Adapted from a Steven Millhauser short story, The Illusionist is set in Vienna around 1900 against the backdrop of the kind of class privilege that somersaulted Europe into two horrific twentieth-century wars. The picture opens with a seemingly distraught magic performer (Edward Norton) being arrested on stage by Chief Inspector Uhl (Paul Giamatti) and a dozen spike-helmeted imperial soldiers. The picture then backtracks to find the performer's origins as a rural Hungarian cabinet maker's teenage son (Aaron Johnson), whose life is transformed by magic. While doing tricks in the local square, the young magician makes the acquaintance of young Duchess Sophie von Teschen (Elinor Tomlinson), and soon the teens are sweethearts. Alas, the girl's parents disapprove of her association with a "peasant" and force the youngsters apart. Thereafter, the boy wanders the world for 15 years, studying the craft of sleight of hand and turning himself into a master illusionist.
Then he suddenly appears in Vienna and, using the stage name Eisenheim, quickly turns half-filled theaters into standing room only. Eisenheim becomes such a sensation that the haughty and dismissive Crown Prince Leopold (Rufus Sewell) decides to catch the show and see what the furor is about. Leopold arrives in the company of his presumed fianc, none other than Duchess Sophie (Jessica Biel), now grown and more beautiful than ever. Pretty soon Eisenheim and Sophie are arranging rendezvous and rekindling their love, but when the Duchess breaks it off with the Prince, she ends up dead. We don't see Leopold actually commit the crime, but he's the only reasonable suspect, despite the police chief's arrest of another man.
From this point forward, The Illusionist becomes an intricate game of cat and mouse, or better, a for-keeps game of rock, paper, scissors. Viciously jealous of Eisenheim, Leopold orders Uhl to find a way to imprison the performer. Eisenheim, meanwhile, seemingly teetering on the edge of despair, tries to cajole Uhl into recognizing that the prince is a murderer. Much complicates the relations among these three men. Wielding promises about instant modernization, Leopold has been fashioning a coalition of influential nobles, including Sophie's family, to topple the emperor and allow Leopold to ascend to the throne immediately. Uhl's career has blossomed because of Leopold's patronage, and if he remains loyal he could become the chief law enforcement official in the empire. But Uhl is the son of a butcher and identifies with Eisenheim's comparable rise from the artisan class. Uhl is also a man who knows the difference between right and wrong. How he will act when he has to choose directly between them is one of the picture's successful narrative engines.
There are a lot of tricks for magic fans in this movie. There are card tricks we've seen Penn and Teller perform.
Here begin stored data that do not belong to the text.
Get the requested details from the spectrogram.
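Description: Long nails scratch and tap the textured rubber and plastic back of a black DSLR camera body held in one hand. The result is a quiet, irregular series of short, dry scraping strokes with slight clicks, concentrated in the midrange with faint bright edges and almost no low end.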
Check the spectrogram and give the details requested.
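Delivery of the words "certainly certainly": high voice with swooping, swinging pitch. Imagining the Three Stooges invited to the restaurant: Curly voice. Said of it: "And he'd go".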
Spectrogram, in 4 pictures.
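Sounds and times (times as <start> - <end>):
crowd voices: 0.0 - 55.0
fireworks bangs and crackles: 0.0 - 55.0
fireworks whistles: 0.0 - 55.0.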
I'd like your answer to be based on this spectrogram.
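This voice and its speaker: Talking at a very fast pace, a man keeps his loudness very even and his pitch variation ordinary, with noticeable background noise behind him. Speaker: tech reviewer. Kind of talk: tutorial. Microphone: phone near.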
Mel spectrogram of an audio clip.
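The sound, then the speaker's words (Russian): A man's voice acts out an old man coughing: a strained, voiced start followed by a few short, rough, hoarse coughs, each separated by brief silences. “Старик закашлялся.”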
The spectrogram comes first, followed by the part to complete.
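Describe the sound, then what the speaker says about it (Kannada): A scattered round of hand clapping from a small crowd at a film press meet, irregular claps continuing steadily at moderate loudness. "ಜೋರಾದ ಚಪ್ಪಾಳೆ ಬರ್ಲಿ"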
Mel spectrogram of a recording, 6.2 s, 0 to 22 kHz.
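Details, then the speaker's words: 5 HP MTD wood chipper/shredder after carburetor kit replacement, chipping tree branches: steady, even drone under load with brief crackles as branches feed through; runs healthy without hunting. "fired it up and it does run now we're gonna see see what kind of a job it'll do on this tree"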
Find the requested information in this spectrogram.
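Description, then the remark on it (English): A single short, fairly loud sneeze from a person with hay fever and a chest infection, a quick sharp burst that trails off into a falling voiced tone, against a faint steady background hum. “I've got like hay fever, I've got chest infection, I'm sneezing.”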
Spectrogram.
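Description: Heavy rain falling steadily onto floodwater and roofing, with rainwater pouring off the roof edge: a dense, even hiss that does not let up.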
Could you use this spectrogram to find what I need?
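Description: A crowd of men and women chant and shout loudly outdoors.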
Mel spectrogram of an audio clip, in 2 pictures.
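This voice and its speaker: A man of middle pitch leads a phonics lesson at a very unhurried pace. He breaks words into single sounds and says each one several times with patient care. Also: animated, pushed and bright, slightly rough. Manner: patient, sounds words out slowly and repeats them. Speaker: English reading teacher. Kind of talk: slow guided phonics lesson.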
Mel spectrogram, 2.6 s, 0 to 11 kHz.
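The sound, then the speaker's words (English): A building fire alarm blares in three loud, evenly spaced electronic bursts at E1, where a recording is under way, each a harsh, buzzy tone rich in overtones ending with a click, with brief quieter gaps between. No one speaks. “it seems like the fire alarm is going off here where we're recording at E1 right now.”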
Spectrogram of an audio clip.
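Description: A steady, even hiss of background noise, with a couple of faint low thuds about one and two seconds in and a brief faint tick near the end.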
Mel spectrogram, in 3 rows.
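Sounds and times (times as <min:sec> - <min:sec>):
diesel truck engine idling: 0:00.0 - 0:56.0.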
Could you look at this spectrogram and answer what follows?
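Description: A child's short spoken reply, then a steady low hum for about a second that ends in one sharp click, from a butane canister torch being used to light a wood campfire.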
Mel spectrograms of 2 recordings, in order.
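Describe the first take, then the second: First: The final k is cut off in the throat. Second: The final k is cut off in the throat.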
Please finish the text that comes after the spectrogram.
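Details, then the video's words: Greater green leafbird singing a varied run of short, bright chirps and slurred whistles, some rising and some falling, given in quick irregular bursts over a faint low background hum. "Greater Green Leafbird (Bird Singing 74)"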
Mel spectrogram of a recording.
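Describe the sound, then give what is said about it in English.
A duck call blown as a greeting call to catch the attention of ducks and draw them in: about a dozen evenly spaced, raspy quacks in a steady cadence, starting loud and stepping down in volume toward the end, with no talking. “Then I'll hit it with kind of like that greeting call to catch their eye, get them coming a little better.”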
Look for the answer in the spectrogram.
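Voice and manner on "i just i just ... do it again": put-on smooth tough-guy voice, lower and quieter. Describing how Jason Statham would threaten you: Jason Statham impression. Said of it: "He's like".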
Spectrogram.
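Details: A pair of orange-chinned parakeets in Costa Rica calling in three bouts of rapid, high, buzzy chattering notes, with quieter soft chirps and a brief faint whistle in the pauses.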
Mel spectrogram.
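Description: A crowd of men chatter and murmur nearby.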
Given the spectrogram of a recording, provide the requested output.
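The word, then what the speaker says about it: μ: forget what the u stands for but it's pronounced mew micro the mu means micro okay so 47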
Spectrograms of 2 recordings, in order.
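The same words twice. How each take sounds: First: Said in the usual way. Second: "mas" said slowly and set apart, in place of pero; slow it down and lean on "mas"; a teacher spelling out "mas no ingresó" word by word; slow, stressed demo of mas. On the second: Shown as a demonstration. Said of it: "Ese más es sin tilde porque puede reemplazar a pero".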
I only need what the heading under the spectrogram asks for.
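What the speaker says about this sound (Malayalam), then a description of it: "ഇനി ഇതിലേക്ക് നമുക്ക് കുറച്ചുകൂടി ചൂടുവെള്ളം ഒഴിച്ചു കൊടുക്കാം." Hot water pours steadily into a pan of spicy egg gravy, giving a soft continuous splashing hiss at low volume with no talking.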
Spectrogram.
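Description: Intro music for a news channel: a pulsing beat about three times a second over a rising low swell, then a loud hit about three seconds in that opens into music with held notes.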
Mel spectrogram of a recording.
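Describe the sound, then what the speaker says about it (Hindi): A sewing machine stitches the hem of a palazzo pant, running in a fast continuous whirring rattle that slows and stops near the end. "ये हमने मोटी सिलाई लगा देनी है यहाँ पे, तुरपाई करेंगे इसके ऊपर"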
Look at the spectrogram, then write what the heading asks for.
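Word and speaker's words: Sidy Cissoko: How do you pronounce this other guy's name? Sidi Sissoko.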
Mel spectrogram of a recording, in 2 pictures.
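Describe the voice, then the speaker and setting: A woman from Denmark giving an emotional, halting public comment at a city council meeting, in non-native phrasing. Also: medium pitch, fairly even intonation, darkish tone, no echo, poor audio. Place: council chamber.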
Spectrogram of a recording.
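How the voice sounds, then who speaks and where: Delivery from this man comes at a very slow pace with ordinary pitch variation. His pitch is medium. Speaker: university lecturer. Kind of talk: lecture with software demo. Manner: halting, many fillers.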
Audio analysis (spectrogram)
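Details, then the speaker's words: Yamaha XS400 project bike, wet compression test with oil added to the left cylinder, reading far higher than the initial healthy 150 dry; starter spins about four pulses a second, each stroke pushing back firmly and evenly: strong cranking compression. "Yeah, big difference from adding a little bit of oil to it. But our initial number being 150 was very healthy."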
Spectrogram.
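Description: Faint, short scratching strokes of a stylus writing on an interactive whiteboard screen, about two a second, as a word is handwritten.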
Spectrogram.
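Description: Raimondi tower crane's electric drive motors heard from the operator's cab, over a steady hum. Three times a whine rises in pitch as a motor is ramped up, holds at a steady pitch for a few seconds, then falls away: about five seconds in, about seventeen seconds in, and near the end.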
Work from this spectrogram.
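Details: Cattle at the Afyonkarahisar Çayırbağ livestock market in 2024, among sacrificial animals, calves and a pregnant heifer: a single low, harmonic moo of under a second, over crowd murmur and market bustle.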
Gloves turn into birds. Items vanish and reappear in seemingly impossible places. An elaborate illusion makes an orange seed turn into a citrus bush with live oranges bursting from its branches. One can imagine the fun in seeing these tricks live. But magic loses some of its appeal on film because we know that the very medium and its vast reliance on special effects is itself a kind of trick. When Eisenheim begins to conjure ghosts on stage, including that of his beloved Sophie, we are supposed to wonder if in his grief he has made some devilish bargain and acquired supernatural talents. But we determinedly want to hold on to the possibility that he's just orchestrating the greatest illusion of all time. Unfortunately, the script's speculation that he's somehow found a way to employ tools from the infant cinema just don't compute, and as the picture moves into its last half hour it loses some of its allure.
The first hour, however, held me unusually well. The story has grip, and even if the end is rushed, pat and sadly predictable, Edward Norton never loses command. Throughout his career, from Primal Fear to American History X to Fight Club to 25th Hour, Norton has played characters who are contradictory and unknowable, con artists, shape shifters. He's terrific here. And Giamatti is every bit his equal, reminding me of Wilford Brimley, whose great work in the 1980s always fleshed out secondary roles with the pulse of human complication. Norton and Giamatti are reasons enough for an outing to The Illusionist.